Women and Osteoporosis

If your physician has told you that you have low bone mass or osteoporosis, you may be at an increased risk of fracture of your hip, spine or wrist.  Osteoporosis is most common in women after menopause, but is not solely a women’s health concern.  Low bone mass and osteoporosis may also be a result of another chronic health concern, such as parathyroid disease, or of medications to treat other health issues.

Risk Factors are characteristics or conditions that make a person more susceptible to developing a particular disease.  You can control or change some risk factors by making better lifestyle choices,  while others cannot be changed.

You are at an elevated risk of low bone mass or osteoporosis if you have any of the following

Risk factors that can’t be changed

  • Female
  • Older age
  • Family history of osteoporosis or a have broken a bone
  • Asian or Caucasian
  • Small, thin frame

Risk factors you have more control over:

  • Diet low in calcium, vitamin D, or high in sodium, calcium or protein
  • Inactive lifestyle
  • Smoking
  • Excessive alcohol intake (women: >1 drink per day; men >2 drinks per day)

There are steps that you can take to help support your bones and prevent osteoporosis.

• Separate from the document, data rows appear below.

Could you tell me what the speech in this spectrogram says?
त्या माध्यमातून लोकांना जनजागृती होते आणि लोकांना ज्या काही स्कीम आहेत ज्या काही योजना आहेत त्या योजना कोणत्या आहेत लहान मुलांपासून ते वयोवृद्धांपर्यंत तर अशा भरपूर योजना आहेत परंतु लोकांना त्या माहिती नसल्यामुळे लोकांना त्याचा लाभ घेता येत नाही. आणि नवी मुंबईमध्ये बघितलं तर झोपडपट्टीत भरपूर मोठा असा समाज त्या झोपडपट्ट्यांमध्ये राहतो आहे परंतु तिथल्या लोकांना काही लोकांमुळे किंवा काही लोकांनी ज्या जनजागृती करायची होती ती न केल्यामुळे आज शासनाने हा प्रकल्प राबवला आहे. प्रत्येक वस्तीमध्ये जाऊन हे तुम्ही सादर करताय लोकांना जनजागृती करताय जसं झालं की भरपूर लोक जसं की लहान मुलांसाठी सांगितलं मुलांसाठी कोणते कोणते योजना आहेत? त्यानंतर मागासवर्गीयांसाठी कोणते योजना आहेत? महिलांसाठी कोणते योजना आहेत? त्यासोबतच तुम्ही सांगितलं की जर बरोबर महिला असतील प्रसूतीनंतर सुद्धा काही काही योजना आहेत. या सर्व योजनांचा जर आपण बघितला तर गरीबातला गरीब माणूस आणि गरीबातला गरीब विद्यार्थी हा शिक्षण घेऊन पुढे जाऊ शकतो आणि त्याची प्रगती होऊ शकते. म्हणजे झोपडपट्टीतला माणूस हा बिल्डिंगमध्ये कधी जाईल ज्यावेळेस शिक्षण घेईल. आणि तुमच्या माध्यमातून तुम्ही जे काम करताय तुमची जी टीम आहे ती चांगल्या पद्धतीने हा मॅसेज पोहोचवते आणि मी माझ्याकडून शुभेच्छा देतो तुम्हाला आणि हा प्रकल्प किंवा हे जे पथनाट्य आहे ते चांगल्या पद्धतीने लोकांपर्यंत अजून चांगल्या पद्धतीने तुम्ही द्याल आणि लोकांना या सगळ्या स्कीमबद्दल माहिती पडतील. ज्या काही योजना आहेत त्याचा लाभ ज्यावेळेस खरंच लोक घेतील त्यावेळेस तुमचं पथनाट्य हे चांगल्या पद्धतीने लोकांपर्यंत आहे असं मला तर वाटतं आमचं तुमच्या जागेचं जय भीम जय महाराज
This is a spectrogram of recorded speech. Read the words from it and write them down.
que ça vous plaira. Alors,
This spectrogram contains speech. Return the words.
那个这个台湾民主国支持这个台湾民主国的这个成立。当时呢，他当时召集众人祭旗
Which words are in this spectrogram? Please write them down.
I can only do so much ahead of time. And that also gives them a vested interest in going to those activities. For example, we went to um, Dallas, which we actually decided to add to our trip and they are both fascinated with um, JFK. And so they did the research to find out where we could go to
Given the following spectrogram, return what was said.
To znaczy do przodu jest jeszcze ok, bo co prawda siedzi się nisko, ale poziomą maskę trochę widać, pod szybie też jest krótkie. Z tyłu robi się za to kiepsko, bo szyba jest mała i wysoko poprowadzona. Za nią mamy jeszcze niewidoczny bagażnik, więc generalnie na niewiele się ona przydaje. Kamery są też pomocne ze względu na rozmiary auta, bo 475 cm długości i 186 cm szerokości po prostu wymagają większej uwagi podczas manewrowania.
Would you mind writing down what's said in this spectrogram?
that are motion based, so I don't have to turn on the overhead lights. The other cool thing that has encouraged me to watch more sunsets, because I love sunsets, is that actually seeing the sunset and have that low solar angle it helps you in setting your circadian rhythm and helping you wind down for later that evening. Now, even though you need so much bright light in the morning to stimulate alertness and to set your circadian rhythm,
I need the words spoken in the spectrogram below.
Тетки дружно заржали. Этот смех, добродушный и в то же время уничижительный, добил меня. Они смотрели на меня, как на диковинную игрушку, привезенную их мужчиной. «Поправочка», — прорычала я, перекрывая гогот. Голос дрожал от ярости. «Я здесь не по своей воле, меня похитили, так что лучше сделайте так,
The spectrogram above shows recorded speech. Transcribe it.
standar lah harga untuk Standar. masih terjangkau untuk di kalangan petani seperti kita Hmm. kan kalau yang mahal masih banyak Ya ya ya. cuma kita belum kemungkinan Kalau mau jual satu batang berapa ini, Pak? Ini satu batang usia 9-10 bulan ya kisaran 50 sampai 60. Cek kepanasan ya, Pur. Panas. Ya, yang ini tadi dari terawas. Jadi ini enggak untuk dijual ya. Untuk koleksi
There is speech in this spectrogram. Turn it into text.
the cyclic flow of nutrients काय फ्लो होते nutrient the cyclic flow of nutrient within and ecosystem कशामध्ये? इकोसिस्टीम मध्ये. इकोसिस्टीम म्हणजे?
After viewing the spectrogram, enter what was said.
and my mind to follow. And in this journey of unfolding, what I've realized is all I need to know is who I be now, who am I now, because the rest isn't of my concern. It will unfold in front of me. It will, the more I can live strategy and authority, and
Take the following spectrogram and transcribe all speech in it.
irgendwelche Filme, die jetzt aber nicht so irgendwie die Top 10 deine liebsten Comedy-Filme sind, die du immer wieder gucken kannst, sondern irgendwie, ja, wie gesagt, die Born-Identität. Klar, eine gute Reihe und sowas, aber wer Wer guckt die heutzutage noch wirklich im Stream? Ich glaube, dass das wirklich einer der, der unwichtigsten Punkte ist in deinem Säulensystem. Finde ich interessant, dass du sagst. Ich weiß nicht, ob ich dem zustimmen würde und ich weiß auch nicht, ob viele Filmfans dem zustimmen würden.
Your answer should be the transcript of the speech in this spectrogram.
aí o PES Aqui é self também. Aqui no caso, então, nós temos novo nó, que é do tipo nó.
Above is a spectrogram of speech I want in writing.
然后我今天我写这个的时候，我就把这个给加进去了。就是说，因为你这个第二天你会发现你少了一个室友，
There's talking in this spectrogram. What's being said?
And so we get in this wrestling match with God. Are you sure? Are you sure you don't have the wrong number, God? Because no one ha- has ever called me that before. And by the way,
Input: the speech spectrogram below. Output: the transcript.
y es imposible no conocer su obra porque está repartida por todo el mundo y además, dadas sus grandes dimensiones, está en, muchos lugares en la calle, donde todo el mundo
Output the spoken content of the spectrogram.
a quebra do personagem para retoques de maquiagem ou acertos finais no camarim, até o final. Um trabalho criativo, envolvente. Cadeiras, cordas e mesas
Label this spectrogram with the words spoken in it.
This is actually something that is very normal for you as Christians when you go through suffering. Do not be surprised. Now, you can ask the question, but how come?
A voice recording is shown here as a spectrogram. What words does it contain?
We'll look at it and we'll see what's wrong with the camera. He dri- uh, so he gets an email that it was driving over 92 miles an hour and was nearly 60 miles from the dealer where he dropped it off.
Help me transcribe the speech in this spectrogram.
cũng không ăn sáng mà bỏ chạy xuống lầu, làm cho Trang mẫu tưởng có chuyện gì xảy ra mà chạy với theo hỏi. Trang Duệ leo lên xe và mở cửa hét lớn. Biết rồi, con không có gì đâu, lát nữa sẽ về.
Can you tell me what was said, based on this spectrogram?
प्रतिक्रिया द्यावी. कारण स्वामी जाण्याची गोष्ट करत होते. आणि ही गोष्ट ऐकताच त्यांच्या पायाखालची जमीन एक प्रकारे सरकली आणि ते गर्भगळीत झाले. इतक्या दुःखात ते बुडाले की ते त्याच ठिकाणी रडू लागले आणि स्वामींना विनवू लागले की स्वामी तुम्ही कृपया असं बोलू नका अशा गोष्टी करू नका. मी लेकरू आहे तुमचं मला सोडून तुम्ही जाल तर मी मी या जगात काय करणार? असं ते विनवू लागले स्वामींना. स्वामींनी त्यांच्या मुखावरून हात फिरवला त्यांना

Talk with your primary care physician about whether a bone density test is right for you and for guidance on the following:

  • Diet:  get the recommended amount of calcium and vitamin D for your age 
  • Physical Activity – the surgeon general recommends weight bearing physical activity for 30 minutes/day on five or more days/week.  If you have never exercised, talk with your physician about getting started; he or she may recommend that you consult with a physical therapist or fitness instructor  
  • If you smoke, please quit.  If you don’t smoke, don’t start and avoid second hand smoke.
  • Limit your alcohol use
  • Medications: 
    • If you take medications for other health issues, ask your physician if they may affect bone health.
    • If your physician prescribes medications to treat osteoporosis, talk to him or her about how to take them appropriately.

Reference Links:

Other orthopedic concerns: Refer to links below if you are making decisions for yourself or a family member related to a sports injury or total joint replacement.